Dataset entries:
______
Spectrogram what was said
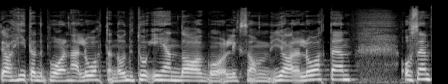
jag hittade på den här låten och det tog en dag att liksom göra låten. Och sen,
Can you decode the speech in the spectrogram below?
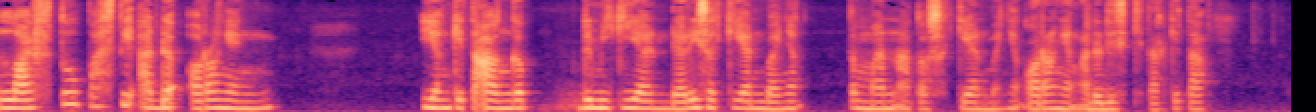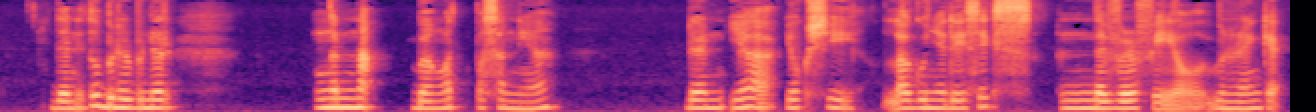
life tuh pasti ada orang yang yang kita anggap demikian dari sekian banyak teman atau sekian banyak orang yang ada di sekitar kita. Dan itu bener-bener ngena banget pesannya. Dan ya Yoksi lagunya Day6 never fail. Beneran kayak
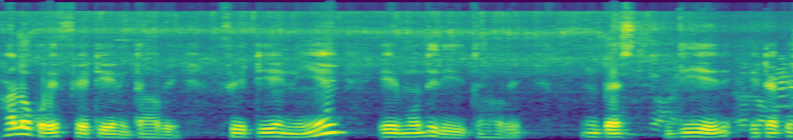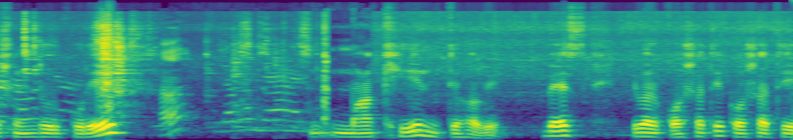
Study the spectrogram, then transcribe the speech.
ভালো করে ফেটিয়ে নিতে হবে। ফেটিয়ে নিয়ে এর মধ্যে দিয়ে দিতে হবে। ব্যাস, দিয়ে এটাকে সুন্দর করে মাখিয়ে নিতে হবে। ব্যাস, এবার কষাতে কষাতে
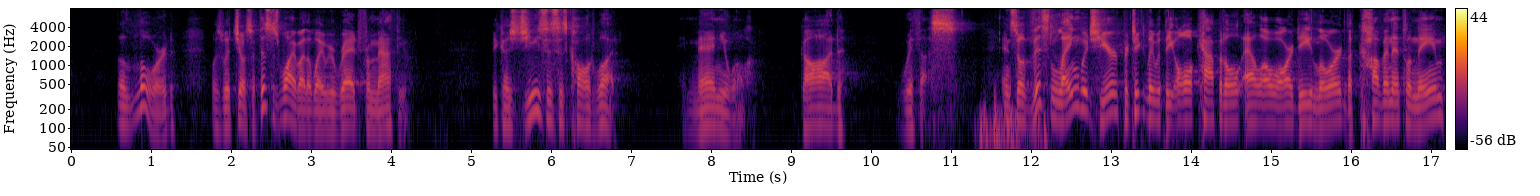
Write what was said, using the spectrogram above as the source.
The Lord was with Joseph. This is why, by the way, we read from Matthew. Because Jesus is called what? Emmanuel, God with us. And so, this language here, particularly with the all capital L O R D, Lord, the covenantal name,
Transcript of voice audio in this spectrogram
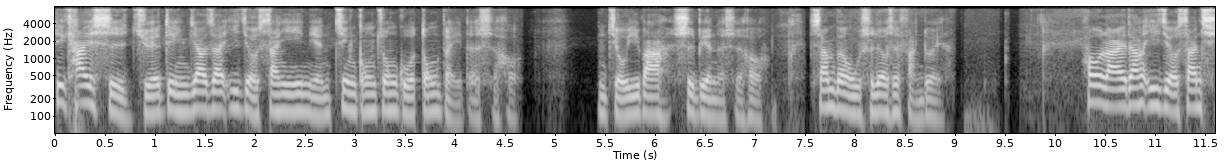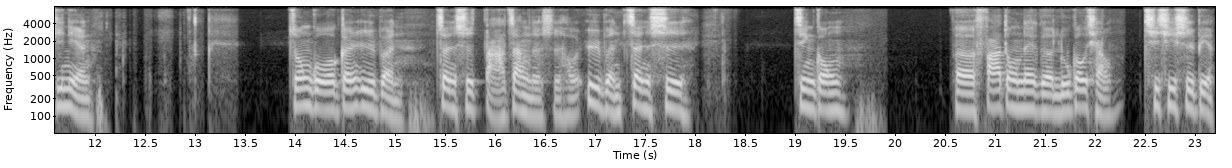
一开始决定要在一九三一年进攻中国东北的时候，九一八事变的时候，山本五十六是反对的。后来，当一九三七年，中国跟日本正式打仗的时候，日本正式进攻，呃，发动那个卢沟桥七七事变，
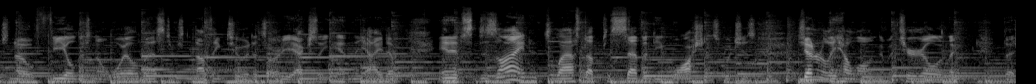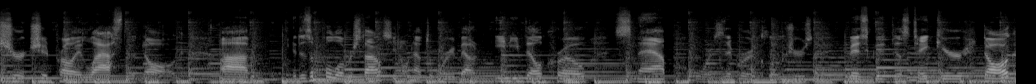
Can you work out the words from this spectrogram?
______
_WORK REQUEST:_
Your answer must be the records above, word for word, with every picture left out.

_WRITTEN ANSWER:_
Spectrogram what was said
jag hittade på den här låten och det tog en dag att liksom göra låten. Och sen,
Can you decode the speech in the spectrogram below?
life tuh pasti ada orang yang yang kita anggap demikian dari sekian banyak teman atau sekian banyak orang yang ada di sekitar kita. Dan itu bener-bener ngena banget pesannya. Dan ya Yoksi lagunya Day6 never fail. Beneran kayak
Study the spectrogram, then transcribe the speech.
ভালো করে ফেটিয়ে নিতে হবে। ফেটিয়ে নিয়ে এর মধ্যে দিয়ে দিতে হবে। ব্যাস, দিয়ে এটাকে সুন্দর করে মাখিয়ে নিতে হবে। ব্যাস, এবার কষাতে কষাতে
Write what was said, using the spectrogram above as the source.
The Lord was with Joseph. This is why, by the way, we read from Matthew. Because Jesus is called what? Emmanuel, God with us. And so, this language here, particularly with the all capital L O R D, Lord, the covenantal name,
Transcript of voice audio in this spectrogram
一开始决定要在一九三一年进攻中国东北的时候，九一八事变的时候，山本五十六是反对的。后来，当一九三七年，中国跟日本正式打仗的时候，日本正式进攻，呃，发动那个卢沟桥七七事变，
Can you work out the words from this spectrogram?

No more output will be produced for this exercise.